In expanding to similarities in the way we think and speak, I find we generally share leading innate values - more in the sense of attitudes than political or moral values. The first has to do with materialism - the point settled on acquiring of material possessions. In normal New Zealanders over fifty from working class backgrounds are far less materialistic than their middle class counterparts and more concerned with substance than style and appearance. However I have found this difference much less apparent in younger adults, who have been subjected from an early age to the mindless consumerism promoted on Tv.

However in normal I find Kiwis of all ages less concerned with appearance if they come from a working class background. They are less concerned with how a someone presents themselves - if they wear the right clothes, connect with the right people, speak with a posh accent and express socially standard and "politically correct" views - than they do with what the someone undoubtedly says or does.

Distrust of middle class ideology and theoretical thinking

A second base working class attitude is a normal distrust of ideology and theoretical knowledge - which the working class both here and in the Us tends to view as something the middle class tries to enforce on us. In fact in New Zealand there are slang expressions - such as airy fairy and bollocks (slang for testicles or rubbish) - to chronicle notions that generate from an "excess" of schooling rather than practical experience. These terms are applied to so-called "hippy" notions about New Age spirituality, radical alternative condition approaches like crystal healing, aromatherapy and Reiki and non-traditional early childhood schooling like Rudolph Steiner and Montessori and so called "green" political issues, such as environmental protection, animal welfare and (alas) atmosphere change. In fact they have no patience whatsoever with what they view as moralizing by the New Zealand Green Party on issues of no practical point - because they don't put bread and butter on the table.

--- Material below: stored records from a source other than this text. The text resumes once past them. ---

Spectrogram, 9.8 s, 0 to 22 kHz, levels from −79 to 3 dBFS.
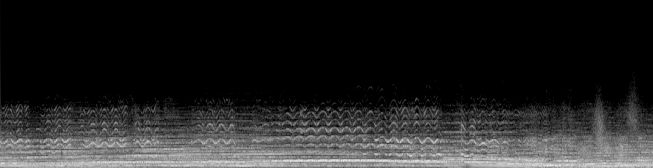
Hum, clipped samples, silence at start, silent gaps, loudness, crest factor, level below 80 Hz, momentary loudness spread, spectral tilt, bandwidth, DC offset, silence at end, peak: none; under 0.1%; 0 s; none; -14 LUFS; 12 dB; -48 dBFS; 3 LU; -4 dB/octave; 8.6 kHz; under 0.1%; 0 s; -2 dBFS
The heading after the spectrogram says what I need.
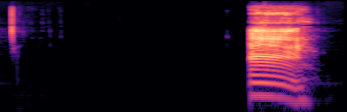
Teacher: it's not a like in Portuguese it's like it's kind of mix between a and e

An possible hurt with ideology and law seems to a major result on childrearing here, where there is tremendous distrust of what is viewed as a "political correct" parenting. In fact there has been an tremendous backlash over New Zealand, following modern legislation that effectively outlawed beating children as a form of discipline. These attitudes also carry over into the clinic where I work. The other mental condition workers (who are mainly from working class backgrounds) appear much more comfortable with an approach to patient care that is informed by practical touch rather than the most recent science of mind fads.

Importance of loyalty over personal achievement

The third attitude base to New Zealand professionals of working class origin emphasizes group loyalty over individual advancement. This seems to generate from a very noteworthy trade union movement that retained tremendous influence over New Zealand community until 1984, when catastrophic economic reforms (a type of voluntary "structural adjustment known as Rogernomics) began a rapid, systematic de-industrialization of the New Zealand economy. Local manufacturers, unable to compete with the tidal wave of cheap foreign imports that hit our shores, began a steady exodus to Asia, where much lower wages translated into much higher profits. Once the installation floor vanished, so did the majority of the trade unions that were born there.

New Zealand's Vanishing Middle Class

No comments:

Post a Comment